Many parents and students have questioned our decision to allow "retakes" of assessments, especially as we've placed no limit on the number of times a student can retake an assessment (until the semester ends). Do you have any suggestions about how we should handle the retake issue?

Cory Bradshaw


When we have a learning orientation I think it is the ideal to offer unlimited retakes but
there should always be conditions attached to retakes and the practical reality is that there
may have to be a limit to the number of retakes.

The conditions that should attached to all retakes are
1, Correctives and 2 Opportunity Cost.

No student should be allowed any retake (first or fifteenth) until they provide evidence
that they have done something that increases the likelihood that they will improve.

Opportunity Cost
Not all retakes need to occur at a time that is convenient to the student.

The message to students should be that it is best to do well the first time but if you don’t
a retake will be available at the “cost” of evidence of correctives and some of your time.

A practical example of how this works occurs in a junior high school math department
near Tacoma, WA. After providing evidence of correctives, students are allowed one retake
opportunity in class and two opportunities after school. There are eight teachers in the
math department and they each supervise the retakes once every two weeks on Monday to
Thursday afternoons.

I hope this helps.


Roger Curtis's


Goodness gracious, the consideration that deserves the utmost of attention is that of the
teacher and the impact on him or her! Teachers, too, have opportunity costs to consider
and believe me, re-tests represent disproportionate obligates and are more often than not,
for the benefit of the student who has failed to put his or her best foot forward. Teachers
are not automatons. Their time is better spent lesson planning, resting or engaging
themselves in enriching experiences that can and do translate into life-affirming events,
stories to tell and more.

The Grade Doctor's


I have the utmost respect for teachers and their time but the issue is using time wisely in meeting our ultimate shared purpose - the success of each student.
We must work smarter not harder and that means, for example, involving students in self and peer assessment of much of the formative assessment and working together to share the burden of reassessment. One junior high school math department I know about schedules reassessments after school Monday to Thursday and each of the eight teachers in the department does one afternoon every two weeks.

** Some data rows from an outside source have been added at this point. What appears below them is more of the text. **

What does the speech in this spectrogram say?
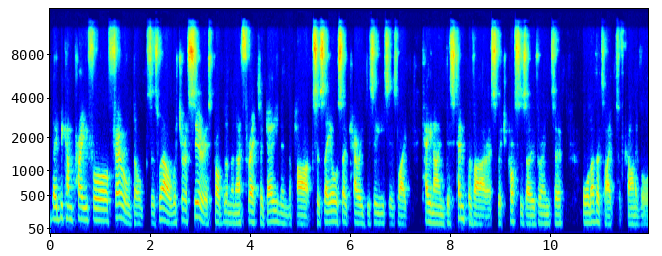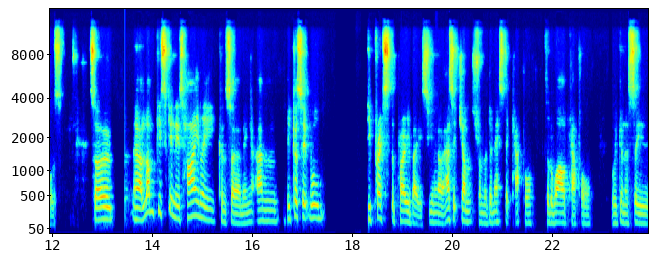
they become prey for feral dogs as well, which are a serious problem and a threat again in the parks, as they also carry diseases like canine distemper virus, which crosses over into all other types of carnivores. So uh, lumpy skin is highly concerning and because it will depress the prey base. You know, as it jumps from the domestic cattle to the wild cattle, we're going to see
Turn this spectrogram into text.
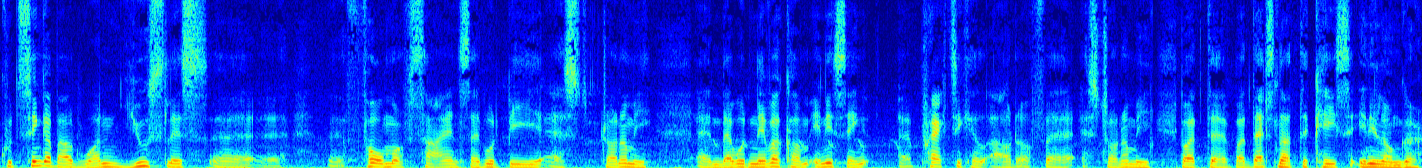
could think about one useless uh, uh, form of science, that would be astronomy, and there would never come anything practical out of astronomy. But but that's not the case any longer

Mr Kotter's


Why would students study in the first place if they know that they can do a "retake"? From
many years as a Middle School teacher, I have been asked can I have a retake. I now ask
my students, "if I offered a retake, would you study". The answer is a resounding no. If I
have a job interview, can I ask for a retake if it does not go well. Can I resubmit a resume
with typos? Of course not.

The Grade Doctor's

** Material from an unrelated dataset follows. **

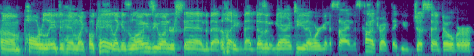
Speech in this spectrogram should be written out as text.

Students want to do a retake when you establish a culture of learning in your classroom and will try (hard) on the first assessment when you have two conditions attached to the retake - first there must be evidence of 'correctives' before a student is allowed a retake, and second there may be 'opportunity cost' attached to the retake, i.e., the 'cost' is the student's time when they would prefer to be doing something else.

Andrea Hanson's


Or another option would be to have the STUDENT create something to prove to you that
they have now learned the skill or benchmark, so that the teacher doesn't have to create
multiple retakes. And this would actually show if the student knows the ins and outs of
the skill. In a math classroom have him/her think of their own word problem that would
utilize the said skill and have it solved right in front of you. Or have a probing discussion
with a student on a topic for a social studies class. Just another idea!

The Grade Doctor's


Thanks Andrea for the excellent suggestions of additional ways to reassess.



Is it ok to use peer and self assessments in your summative assessments?

The Grade Doctor's


Only as "advice" to the teachers determination of grades, not directly.